How to Avoid Single-Stream Recycling Contamination

The main downside of single-stream recycling is the contamination of recyclables at separating facilities, but this is controlled easily.

The following tips are used to ensure recyclables are not contaminated:

  • Contact the recycling company to determine what should be recycled and what can’t be recycled.
  • Always recycle empty and clean containers and jars.
  • Put clean paper and newspaper in a clean paper bag before placing them in the bin to avoid contamination.
  • Place only standardized versions on the bin.
  • Never dispose of food waste, drinkware, or dishware in the single-stream bin.
  • Avoid using plastic wraps or paper bags in the recycle bin.

The Sorting Process of Materials Collected Through a Single-Stream Process

The sorting out is comprised of manual labor and automation.

  • Materials are unloaded from the truck and placed in a conveyor.
  • Employees sort out items separating recyclables from non-recyclables.
  • The recyclables are taken to vibratory equipment, where they’re separated based on size and weight. Light items such as cardboard, papers, and containers head to the second level while the heavier ones drop to the bottom level.
  • Glasses are broken using a screen for the convenience and safety of workers.
  • The rest of the bottom material from the vibratory equipment is passed through a magnet to remove steel and tin cans.
  • A reverse magnet is used to remove aluminum through an eddy current which causes the cans to fly off the conveyor belt into a bin.
  • Workers separate office paper, cardboard, and newsprint, and each is dropped in a bunker.
  • The final step is to bale and ship all separated materials to respective processing companies for recycling.

Why Single-Stream Recycling is Popular

Single-stream is an easy recycling method as you’re not required to sort out your recyclables. It is convenient to use since only one collection bin for both the consumer and collector is required. The one-stream factor makes the process less money and time-consuming.

These plus points have encouraged many people to participate in recycling leading to increased recycling rates. The convenience offered to both consumers and collectors has made single-stream recycling exceedingly popular.

Recycling is beneficial to the environment, and this simpler way has been improvised to encourage more people to recycle.

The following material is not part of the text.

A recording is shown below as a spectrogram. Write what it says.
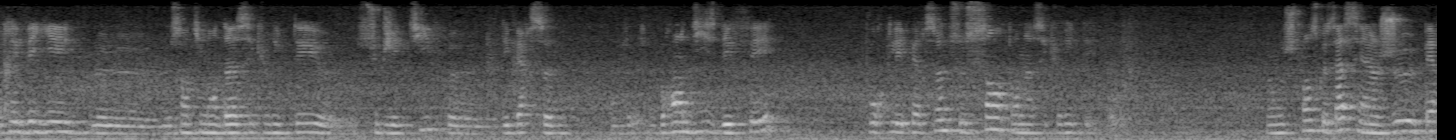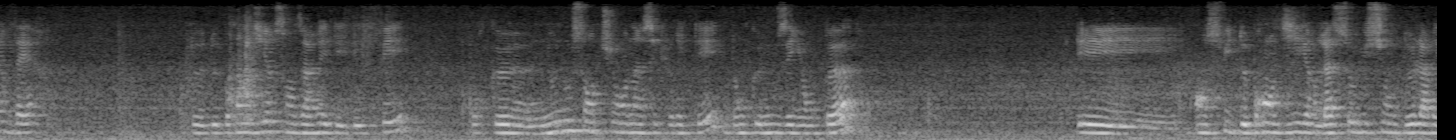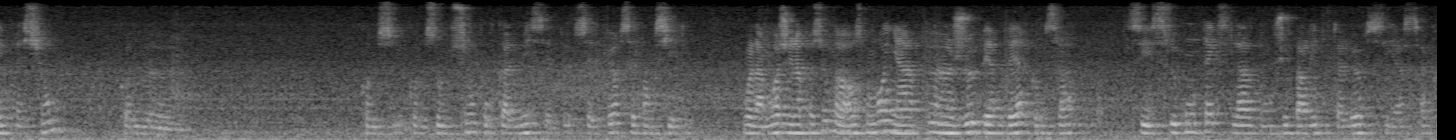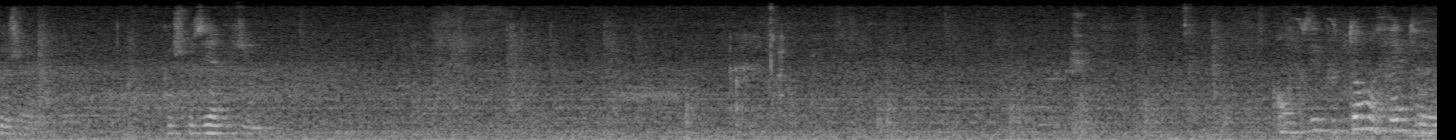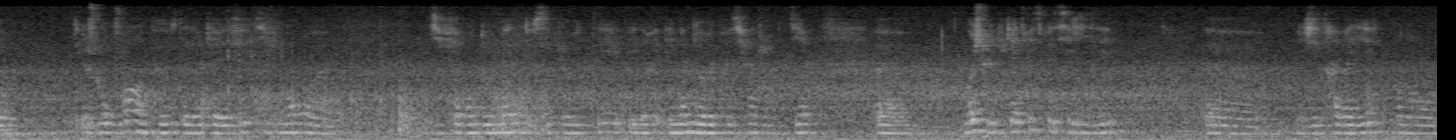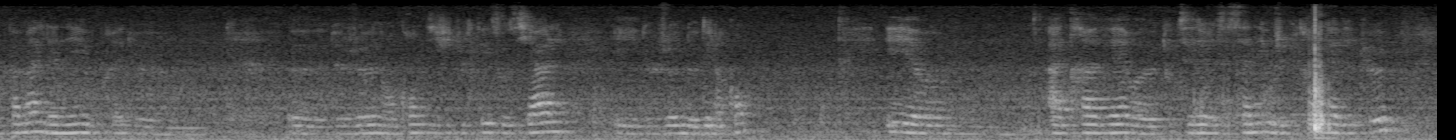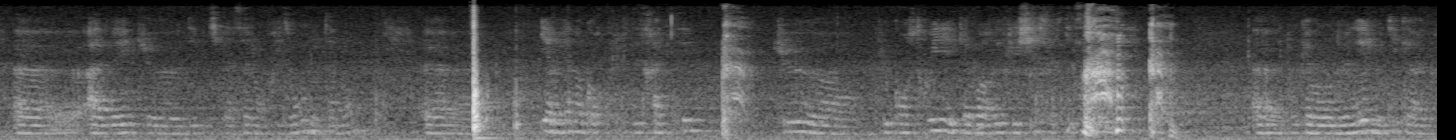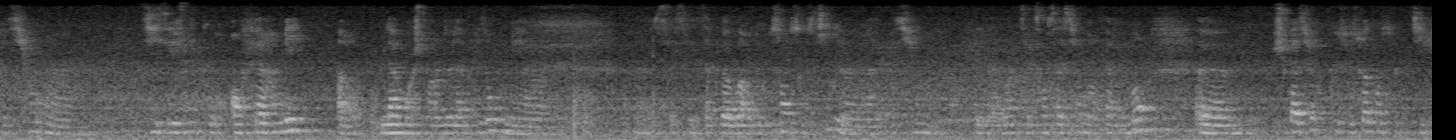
réveiller le, sentiment d'insécurité euh, subjectif euh, des personnes. Ils brandissent des faits pour que les personnes se sentent en insécurité. Donc je pense que ça, c'est un jeu pervers de, brandir sans arrêt des, faits pour que nous nous sentions en insécurité, donc que nous ayons peur. Et ensuite de brandir la solution de la répression comme, euh, solution pour calmer cette, peur, cette anxiété. Voilà, moi j'ai l'impression qu'en ce moment il y a un peu un jeu pervers comme ça. C'est ce contexte-là dont je parlais tout à l'heure, c'est à ça que je, que je faisais allusion. en vous écoutant, en fait, euh, je vous rejoins un peu, c'est-à-dire qu'il y a effectivement euh, différents domaines de sécurité et, même de répression, j'ai envie de dire. Euh, moi, je suis éducatrice spécialisée. j'ai travaillé pendant pas mal d'années auprès de, de, jeunes en grande difficulté sociale et de jeunes délinquants. Et à travers euh, toutes ces, années où j'ai pu travailler avec eux, euh, avec euh, des petits passages en prison notamment, ils reviennent encore plus détractés que, que construits et qu'avoir réfléchi sur ce qui s'est passé. donc à un moment donné, je me dis que la répression, si c'est juste pour enfermer, alors là moi je parle de la prison, mais ça, ça, peut avoir d'autres sens aussi, la répression et d'avoir cette sensation d'enfermement, euh, je ne suis pas sûre que ce soit constructif.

It would help if you participated in single-stream recycling to enjoy the benefits it offers. Many people are already using single-stream recycling, so do not be left behind.